The economic shock of COVID-19 is being felt by American workers and retail investors as the country registers 17 million applications for unemployment and absorbs painful stock market losses.
Workers and investors alike are looking for corporate leadership to act decisively to survive the crisis, while positioning their companies for economic recovery. A recent survey of 1,000 Americans conducted by APCO Worldwide offers insights for business leaders and communicators as they work to navigate the weeks and months ahead.
More than half of American workers (53%) have already seen negative effects of the downturn, including layoffs, furloughs, pay cuts and wage freezes, reorganizations and shifting employment statuses. Ten percent of employees at large businesses, and a whopping 25% of employees at small businesses, are not confident their company will survive the drop in sales and stay in business.
With these numbers, it is not surprising that six out of 10 workers (62%) are in favor of their employer seeking relief from the federal government’s $2 trillion economic stimulus package.
It is an understatement to say corporate leaders are in a difficult spot. They have to be agile in balancing and communicating different priorities, while demonstrating business leadership and empathy.
Americans expect businesses to do what it takes to maintain their strength and ability to serve customers, while pursuing market opportunities. But in the near term they also expect companies to safeguard employees and help their communities. The goodwill they build now could help later on: three quarters of Americans (74%) said the way a business treats its employees during the COVID-19 pandemic will influence their purchasing decisions.
The public recognizes that actions will be needed to stabilize and rescue impacted industries, and to restructure or find buyers for businesses that are financially distressed. However, nearly one in three (28%) say they haven’t received communications about their employer’s plans to respond to the economic downturn. Communication with employees is critical for keeping a motivated and committed workforce at a time when companies need all resources performing at their best.
It’s also important for companies to keep in mind that employees and consumers have also been hit by a stock market downturn that is devastating personal savings in retirement nest eggs, brokerage and college savings accounts.
Four in ten Americans (41%) with a 401(k) or other investments think they will recover over time but will need to scale back their future expectations; 27% don’t think their long-term future will be affected, but 15% are worried their nest egg may never fully recover.
Most believe an economic recovery that brings back jobs after the pandemic will have the most impact on rebuilding their finances. One-third (33%) believe it will take 12 months or less to recover and another third (32%) think it will take one or two years.
For businesses, that means leaning into value-conscious offerings and flexible service models, while innovating for what people are going to want and need in the “next normal.”
Public companies also need to work hard to deliver a clear message about downside protection and upside potential to analysts and investors: what the company is doing to preserve financial health now, and where it is prioritizing resources to restore value and capture new market opportunities.

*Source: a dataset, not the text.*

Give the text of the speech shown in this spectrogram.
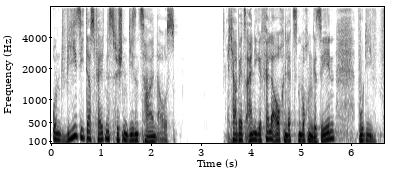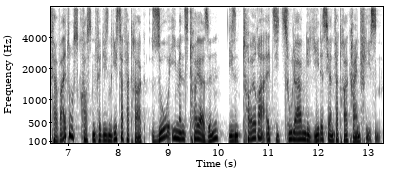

Organizations follow the leader, especially in times of crisis. CEOs and C-suite executives need to set the tone at the top and communicate the importance of living the company’s values when it counts most. They need to lead by example, acting with empathy towards stakeholders who are being impacted by an unprecedented situation, and work to create inclusive growth in the difficult recovery ahead.